The Adnyamathanha Peoples (sometimes spelt Anyamatana) come from the Flinders Ranges region of South Australia (image below). The Flinders Ranges is located approximately 480 kilometres north of Adelaide. These ranges extend for some 420 km and are named after the British explorer Matthew Flinders, who sighted them during his mapping of the Australian coastline in 1802.

The Flinders Ranges is a timeless place of solitude as well as being the site of the incredible Ediacaran Fossil finds and, thus, a geological wonderland.  When the great civilizations of Babylon, Ancient Egypt and classical Rome were flourishing, the Aboriginal Peoples of the Flinders had already lived in, hunted, and roamed the area for thousands of years.  Over time, the various groups who now make up the Adnyamathanha Peoples developed a close relationship with the natural world through their ‘Dreaming’.

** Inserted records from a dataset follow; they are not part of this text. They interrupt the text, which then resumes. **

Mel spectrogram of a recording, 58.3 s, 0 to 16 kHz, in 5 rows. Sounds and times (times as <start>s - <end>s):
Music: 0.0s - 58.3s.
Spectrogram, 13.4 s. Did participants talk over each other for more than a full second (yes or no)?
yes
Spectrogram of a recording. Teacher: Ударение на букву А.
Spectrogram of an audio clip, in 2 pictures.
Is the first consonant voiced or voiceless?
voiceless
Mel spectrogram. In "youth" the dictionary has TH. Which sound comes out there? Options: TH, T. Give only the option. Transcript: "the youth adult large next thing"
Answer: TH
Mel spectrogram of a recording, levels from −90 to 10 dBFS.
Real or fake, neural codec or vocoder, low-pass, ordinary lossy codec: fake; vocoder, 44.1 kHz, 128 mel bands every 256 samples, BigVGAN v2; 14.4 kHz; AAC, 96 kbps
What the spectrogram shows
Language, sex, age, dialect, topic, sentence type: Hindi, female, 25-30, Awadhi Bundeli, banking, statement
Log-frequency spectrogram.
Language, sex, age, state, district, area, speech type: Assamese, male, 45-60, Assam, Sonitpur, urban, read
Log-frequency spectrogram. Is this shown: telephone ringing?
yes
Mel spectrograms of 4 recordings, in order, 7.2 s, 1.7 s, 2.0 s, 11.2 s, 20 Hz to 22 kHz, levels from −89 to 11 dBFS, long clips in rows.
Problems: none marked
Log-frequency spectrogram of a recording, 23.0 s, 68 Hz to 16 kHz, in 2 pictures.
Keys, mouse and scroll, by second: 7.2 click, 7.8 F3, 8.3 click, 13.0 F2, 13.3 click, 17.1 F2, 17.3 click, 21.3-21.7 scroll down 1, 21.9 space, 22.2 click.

The name Adnyamathanha means ‘rock people’ or ‘hill people’, and contemporary Adnyamathanha are made up of a confederacy of the Kuyani, Ngudlawara, Walypi, Yadlhiauda and Barngarla Peoples (sometimes spelt Pangkala).  Much of what we know about their view of the celestial ballet of stars has been passed down through Adnyamathanha Elders the extensive work of Charles Percy Mountford (1890-1976).

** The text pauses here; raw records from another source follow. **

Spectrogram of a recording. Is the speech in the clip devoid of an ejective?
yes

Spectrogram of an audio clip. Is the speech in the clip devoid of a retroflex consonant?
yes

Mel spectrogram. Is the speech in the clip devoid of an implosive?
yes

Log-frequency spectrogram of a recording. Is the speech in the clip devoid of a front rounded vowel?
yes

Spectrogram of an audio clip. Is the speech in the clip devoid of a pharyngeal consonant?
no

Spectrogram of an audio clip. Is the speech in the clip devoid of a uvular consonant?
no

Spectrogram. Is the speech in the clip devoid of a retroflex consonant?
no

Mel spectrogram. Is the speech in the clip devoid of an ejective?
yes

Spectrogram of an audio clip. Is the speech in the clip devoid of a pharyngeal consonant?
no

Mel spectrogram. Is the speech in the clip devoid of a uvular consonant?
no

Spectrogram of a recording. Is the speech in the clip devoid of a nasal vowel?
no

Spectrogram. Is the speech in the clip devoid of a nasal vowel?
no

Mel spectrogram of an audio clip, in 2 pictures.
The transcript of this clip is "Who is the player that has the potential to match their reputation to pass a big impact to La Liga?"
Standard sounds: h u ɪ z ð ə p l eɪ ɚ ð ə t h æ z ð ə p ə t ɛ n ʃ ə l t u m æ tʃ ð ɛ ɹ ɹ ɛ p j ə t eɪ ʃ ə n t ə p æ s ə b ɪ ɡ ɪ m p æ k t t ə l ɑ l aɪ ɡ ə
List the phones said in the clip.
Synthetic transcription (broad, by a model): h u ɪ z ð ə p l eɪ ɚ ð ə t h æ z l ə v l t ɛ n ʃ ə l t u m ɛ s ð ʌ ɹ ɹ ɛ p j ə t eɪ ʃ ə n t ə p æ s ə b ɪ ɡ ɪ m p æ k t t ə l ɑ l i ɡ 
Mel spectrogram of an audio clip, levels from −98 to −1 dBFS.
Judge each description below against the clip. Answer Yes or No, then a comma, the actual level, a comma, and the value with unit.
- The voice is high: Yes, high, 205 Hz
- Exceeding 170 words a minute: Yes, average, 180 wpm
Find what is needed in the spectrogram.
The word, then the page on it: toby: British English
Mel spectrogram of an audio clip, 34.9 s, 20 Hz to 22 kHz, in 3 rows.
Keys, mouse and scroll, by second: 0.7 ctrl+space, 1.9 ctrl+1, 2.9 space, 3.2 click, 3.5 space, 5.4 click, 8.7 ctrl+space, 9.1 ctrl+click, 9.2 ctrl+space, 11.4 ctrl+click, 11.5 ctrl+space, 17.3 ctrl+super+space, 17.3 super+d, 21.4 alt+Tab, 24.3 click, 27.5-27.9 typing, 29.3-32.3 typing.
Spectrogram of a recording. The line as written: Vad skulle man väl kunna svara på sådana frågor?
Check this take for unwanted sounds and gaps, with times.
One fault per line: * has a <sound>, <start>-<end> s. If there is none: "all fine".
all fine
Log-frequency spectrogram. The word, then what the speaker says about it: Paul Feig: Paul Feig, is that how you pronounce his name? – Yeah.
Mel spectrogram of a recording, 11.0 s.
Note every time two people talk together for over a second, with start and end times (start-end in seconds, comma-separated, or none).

Mountford (below) was born in Hallett, South Australia and was an anthropologist who first joined the Anthropological Society of South Australia in 1926, shortly after the passing of his beloved wife in 1925.  He worked with many Aboriginal Cultures in remote areas of Australia during his extensive career.  Furthermore, many agree that Charles Mountford collated an unmatched ethnographic record of the Adnyamathanha Peoples, which included many of their beliefs relating to the nightly movement of stars above.

In the magnificent sky world of the Adnyamathanha there are many ancestral beings.  For example, the Adnyamathanha believe that there are two women in the sky called the Maudlangami (ngami means ‘mother’), whose breasts the spirit children originate from to later become the future children of the group.

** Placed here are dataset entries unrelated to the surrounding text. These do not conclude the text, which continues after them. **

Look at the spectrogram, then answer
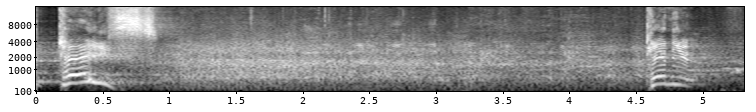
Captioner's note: audience laughing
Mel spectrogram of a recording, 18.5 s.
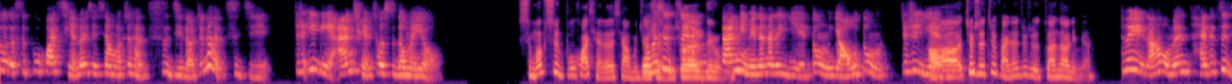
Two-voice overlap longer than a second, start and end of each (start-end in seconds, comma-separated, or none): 9.6-11.1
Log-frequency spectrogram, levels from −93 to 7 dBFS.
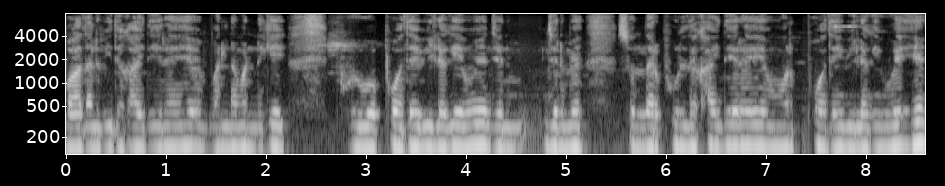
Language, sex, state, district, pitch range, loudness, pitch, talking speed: Hindi, male, Chhattisgarh, Bilaspur, 135-140 Hz, -18 LUFS, 140 Hz, 195 wpm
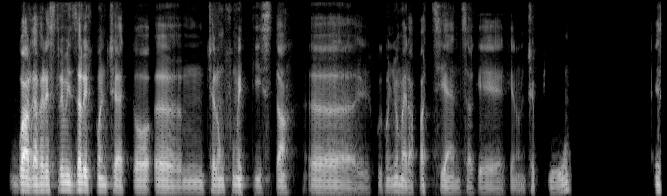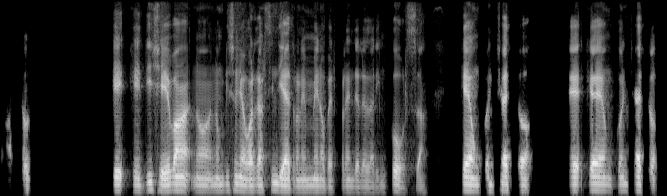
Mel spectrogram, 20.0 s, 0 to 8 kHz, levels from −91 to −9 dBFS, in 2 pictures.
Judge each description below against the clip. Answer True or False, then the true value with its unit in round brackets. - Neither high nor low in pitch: False (90 Hz)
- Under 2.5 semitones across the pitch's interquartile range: False (2.9 semitones)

Interestingly, this is not the only celestial mammary narrative.  The Ancient Greeks have an account of how the Milky Way came into existence that involves the same pieces of female anatomy.  They believed that the goddess Hera had squirted breast milk across the heavens to create the Milky Way - the name we give our galaxy to this day.

The Adnyamathanha also believe that there are two men in the sky known as the Wundukara, who have long beards that they can release down to the ground. Only a small group of ‘wise men’ in the Adnyamathanha are believed to be able to communicate with and see the Wundukara.  Unfortunately, it was never recorded whether the Wundukara correspond with a visible celestial object or objects.

Continued next week...